Resources for Books:

Podcasts:

Articles: 

Social Media:

 

Breathing to Calm Stress

fp_about_kayleigh

Breathing consciously is one of the most powerful ways to calm the body’s stress response (sympathetic nervous system) and activate the body’s rest response (parasympathetic nervous system), powerfully changing the cascade of hormones and communication molecules flowing through your brain and body for the better. Try integrating the following breathing practices into your daily life and notice the effect on your mood and mental clarity.

If you have no time at all, try: 

Observing Your Breath: Don’t change your breath in any way; simply observe your breath. Where is your breath going in your body? Feel your lungs expand as you inhale and contract as you exhale. Focus on the changing sensations as air moves through your nose and fills your chest and abdomen. You may mentally note, “inhaling,” as inhaling and, “exhaling,” as exhaling.

Belly Breathing: Place your hand on your abdomen and as you inhale let your belly expand, like the belly of a baby or a puppy dog. When we are stressed, we take short upper chest breaths. Breathing deeply into the belly tells the brain that we are safe, bringing blood to the prefrontal cortex (PFC), the highest part of the brain. “Willpower pause” is the term researcher Kelly McGonigal uses to describe how two minutes of deep belly breathing shifts blood away from the reactive parts of the brain to the PFC, allowing us to respond with clarity and resilience during times of stress. Amazing! 

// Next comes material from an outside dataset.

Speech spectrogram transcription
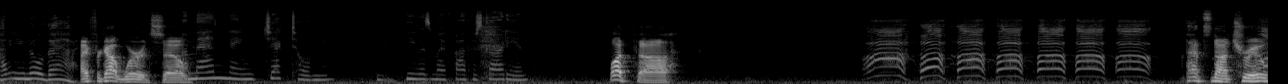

Focusing on the Exhalation: Take a deep breath in through your nose and as you let it out through your mouth, focus on squeezing out every last sip. Notice the effort in the muscles between your ribs (called intercostal muscles). The amount of air you move out of your lungs determines the amount of air you can draw in. 

If you have 3 minutes, try:

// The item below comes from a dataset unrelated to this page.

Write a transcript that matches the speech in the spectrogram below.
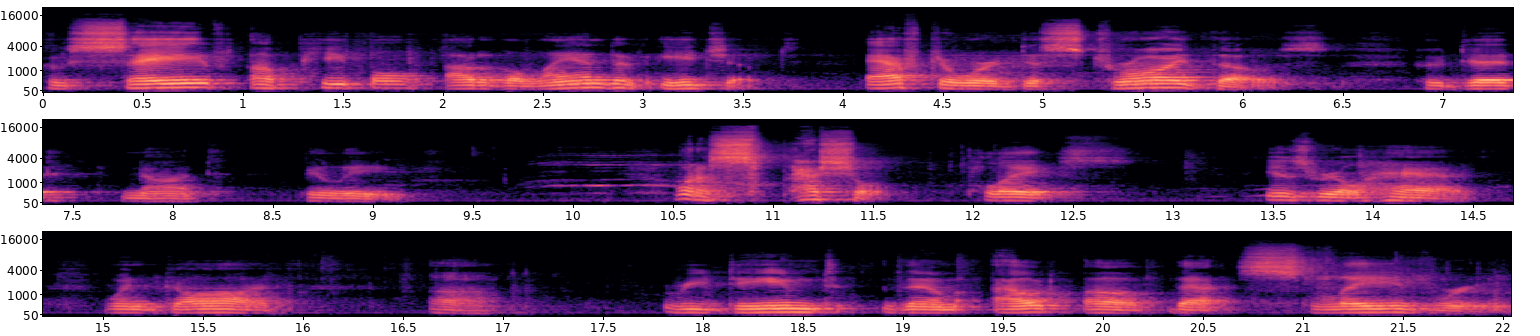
who saved a people out of the land of Egypt, afterward destroyed those who did not believe. What a special place Israel had when God uh, redeemed them out of that slavery.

Counting Your Breath: This is a powerful anti-anxiety technique. Inhale through your nose for a count of 4, hold your breath for a count of 7, and exhale through your mouth (like you were blowing out of a straw) for a count of 8. Repeat the processes three more times, maintaining the 4:7:8 ratio and notice the effect on your nervous system. Do four breath cycles at least twice a day. 

If you have 5 – 10 minutes try: 

Making your Breath Deeper and More Easeful with an Anchor: Sitting or lying down, scan your body for any areas of unnecessary tension and let the body soften. Bring your attention to your belly and invite your breath to be deeper and more easeful. At the bottom of each exhalation, silently whisper a word or phrase that makes you feel safe or peaceful. This word or phrase is an anchor for your attention. When your mind wanders, invite your attention back to your breath and your word. Keep inviting yourself back for 5-20 minutes. Researchers use the term “relaxation response” to describe the healing that occurs through this practice. In one study, participants who practiced for 10 -20 minutes once or twice per day demonstrated changes in the expression of genes related to immune function, energy metabolism, and inflammation. Relaxation literally changes the substance of your body!

Resting in Your Breath: Find a comfortable position lying down. Let the eyes close and the arms and legs rest heavy. Find your breath wherever you feel it most easily – belly, chest, or nose. Now, sense that you are “being breathed” by the universal life force. There is nothing you have to do, just enjoy being breathed. Inhaling to receive this nourishing life force and exhaling to let go. Allow yourself be carried by this mysterious life force, resting in the fundamental rhythm of nature to which you already belong. 

 

By Kayleigh Vogel, Wellness & Positive Psychology Coach 

http://www.kayleighwellness.com